[What is required] The task for the listing below is to write out exactly the lines starting at the one containing "I want to know what" and ending at the one containing "All speech in", both included. Pictures are to be omitted.

-=-=-=-=-

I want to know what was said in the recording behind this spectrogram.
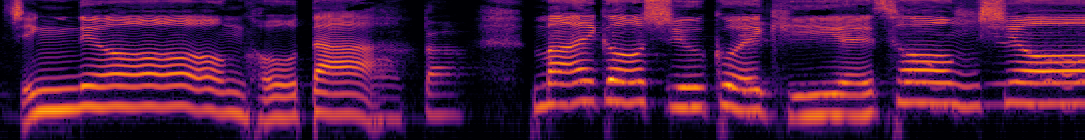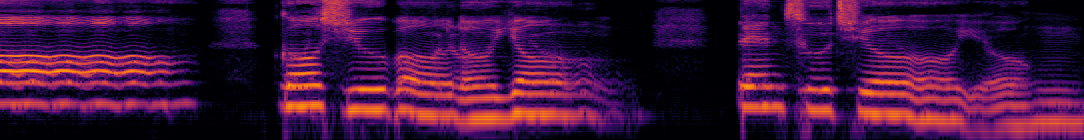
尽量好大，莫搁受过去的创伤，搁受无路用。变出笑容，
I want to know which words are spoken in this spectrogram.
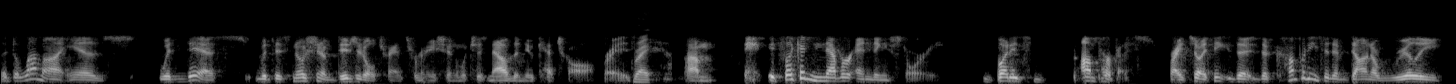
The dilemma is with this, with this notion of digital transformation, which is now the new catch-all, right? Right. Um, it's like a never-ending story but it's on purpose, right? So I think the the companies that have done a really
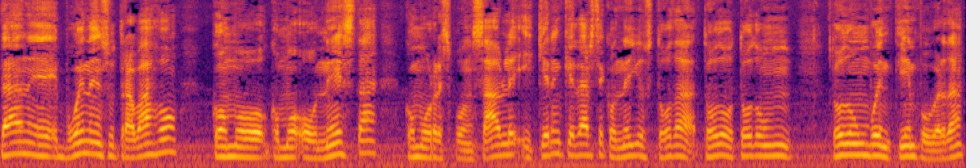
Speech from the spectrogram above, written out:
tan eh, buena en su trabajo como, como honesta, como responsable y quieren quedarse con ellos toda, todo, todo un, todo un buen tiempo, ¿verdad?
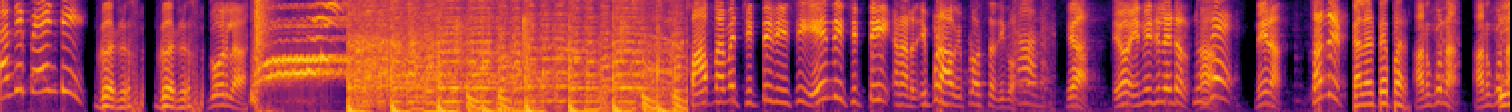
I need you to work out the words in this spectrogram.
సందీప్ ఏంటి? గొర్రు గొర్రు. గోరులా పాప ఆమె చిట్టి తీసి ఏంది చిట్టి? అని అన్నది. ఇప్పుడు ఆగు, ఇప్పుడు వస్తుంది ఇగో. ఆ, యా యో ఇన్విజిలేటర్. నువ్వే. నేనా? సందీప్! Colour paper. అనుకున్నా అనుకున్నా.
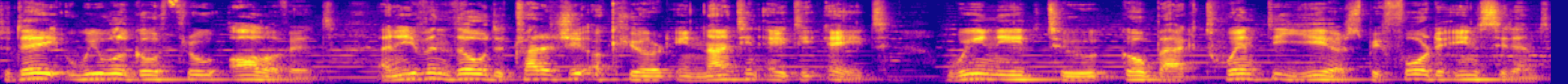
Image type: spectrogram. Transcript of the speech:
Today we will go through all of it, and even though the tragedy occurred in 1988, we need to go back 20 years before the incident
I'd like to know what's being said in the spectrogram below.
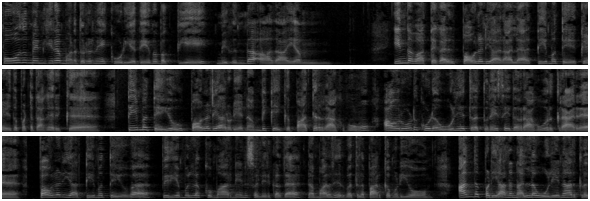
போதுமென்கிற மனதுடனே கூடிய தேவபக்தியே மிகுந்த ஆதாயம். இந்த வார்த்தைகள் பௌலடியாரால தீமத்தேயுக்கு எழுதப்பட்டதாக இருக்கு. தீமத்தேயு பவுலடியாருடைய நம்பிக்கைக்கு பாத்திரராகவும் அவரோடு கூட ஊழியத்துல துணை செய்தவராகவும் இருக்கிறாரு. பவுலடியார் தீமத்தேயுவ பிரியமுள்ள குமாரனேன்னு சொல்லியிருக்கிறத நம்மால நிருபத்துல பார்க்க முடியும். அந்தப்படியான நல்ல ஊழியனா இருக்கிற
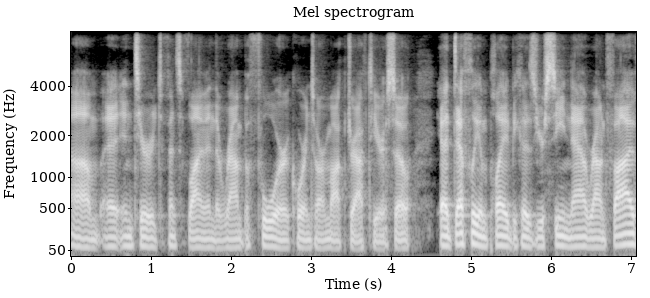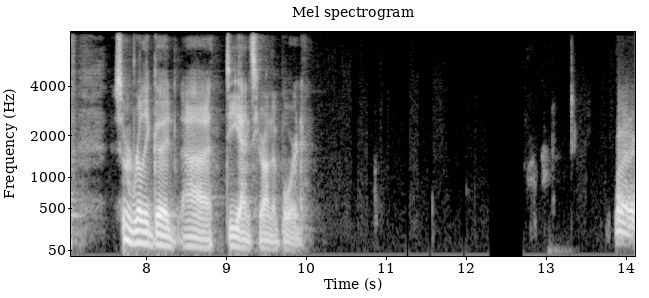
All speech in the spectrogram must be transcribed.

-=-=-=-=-

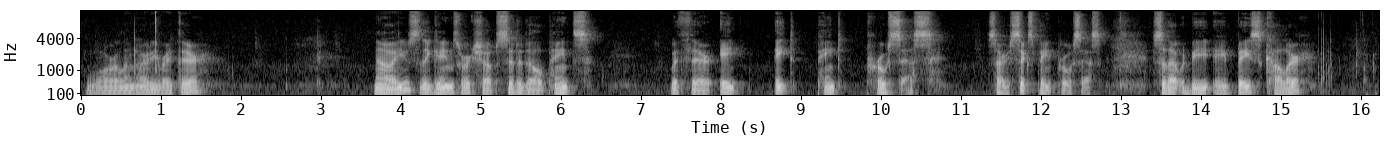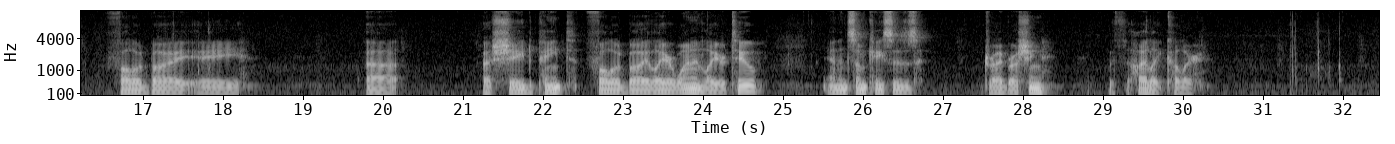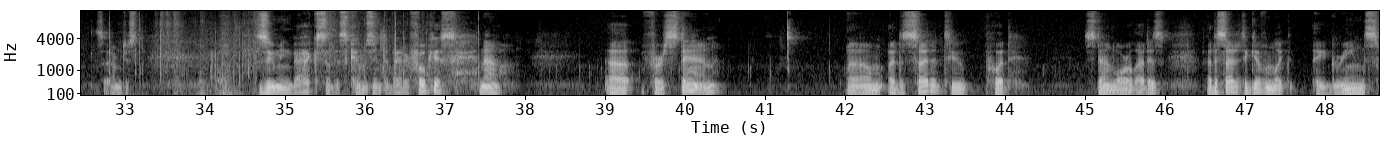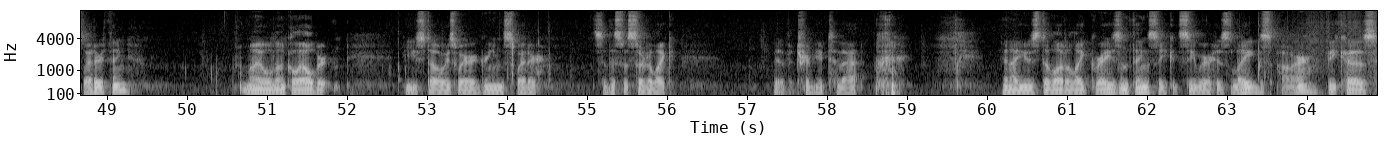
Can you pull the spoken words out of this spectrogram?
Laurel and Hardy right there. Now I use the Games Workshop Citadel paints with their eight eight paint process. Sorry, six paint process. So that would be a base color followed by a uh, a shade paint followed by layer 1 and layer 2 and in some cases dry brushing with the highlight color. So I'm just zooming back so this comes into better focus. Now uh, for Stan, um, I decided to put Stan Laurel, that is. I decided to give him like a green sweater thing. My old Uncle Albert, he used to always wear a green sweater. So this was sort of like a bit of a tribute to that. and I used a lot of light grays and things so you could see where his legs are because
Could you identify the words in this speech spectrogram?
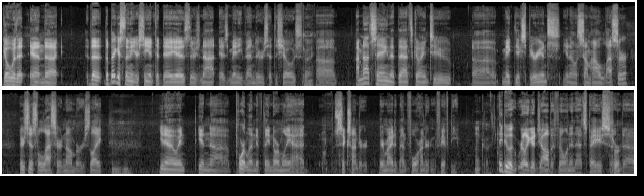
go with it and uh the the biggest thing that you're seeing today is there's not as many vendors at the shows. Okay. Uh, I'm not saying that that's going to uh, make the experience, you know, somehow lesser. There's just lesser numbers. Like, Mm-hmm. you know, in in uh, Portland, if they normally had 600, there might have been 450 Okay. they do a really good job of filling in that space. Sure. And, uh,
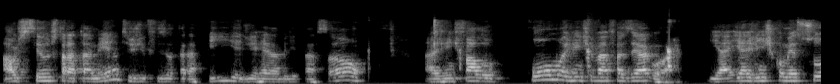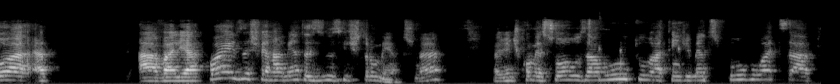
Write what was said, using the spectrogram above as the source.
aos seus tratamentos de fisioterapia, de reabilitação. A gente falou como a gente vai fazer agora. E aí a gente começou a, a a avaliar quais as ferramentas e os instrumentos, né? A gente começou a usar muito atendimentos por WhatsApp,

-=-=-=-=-

[Your response]
I want to know what was said in the recording behind this spectrogram.
尽量好大，莫搁受过去的创伤，搁受无路用。变出笑容，
I want to know which words are spoken in this spectrogram.
The dilemma is with this, with this notion of digital transformation, which is now the new catch-all, right? Right. Um, it's like a never-ending story but it's on purpose, right? So I think the the companies that have done a really
Speech from the spectrogram above, written out:
tan eh, buena en su trabajo como, como honesta, como responsable y quieren quedarse con ellos toda, todo, todo un, todo un buen tiempo, ¿verdad?
I need you to work out the words in this spectrogram.
సందీప్ ఏంటి? గొర్రు గొర్రు. గోరులా పాప ఆమె చిట్టి తీసి ఏంది చిట్టి? అని అన్నది. ఇప్పుడు ఆగు, ఇప్పుడు వస్తుంది ఇగో. ఆ, యా యో ఇన్విజిలేటర్. నువ్వే. నేనా? సందీప్! Colour paper. అనుకున్నా అనుకున్నా.
Image type: spectrogram. Transcript of the speech:
Today we will go through all of it, and even though the tragedy occurred in 1988, we need to go back 20 years before the incident
I'd like to know what's being said in the spectrogram below.
போதுமென்கிற மனதுடனே கூடிய தேவபக்தியே மிகுந்த ஆதாயம். இந்த வார்த்தைகள் பௌலடியாரால தீமத்தேயுக்கு எழுதப்பட்டதாக இருக்கு. தீமத்தேயு பவுலடியாருடைய நம்பிக்கைக்கு பாத்திரராகவும் அவரோடு கூட ஊழியத்துல துணை செய்தவராகவும் இருக்கிறாரு. பவுலடியார் தீமத்தேயுவ பிரியமுள்ள குமாரனேன்னு சொல்லியிருக்கிறத நம்மால நிருபத்துல பார்க்க முடியும். அந்தப்படியான நல்ல ஊழியனா இருக்கிற
All speech in the spectrogram must be transcribed.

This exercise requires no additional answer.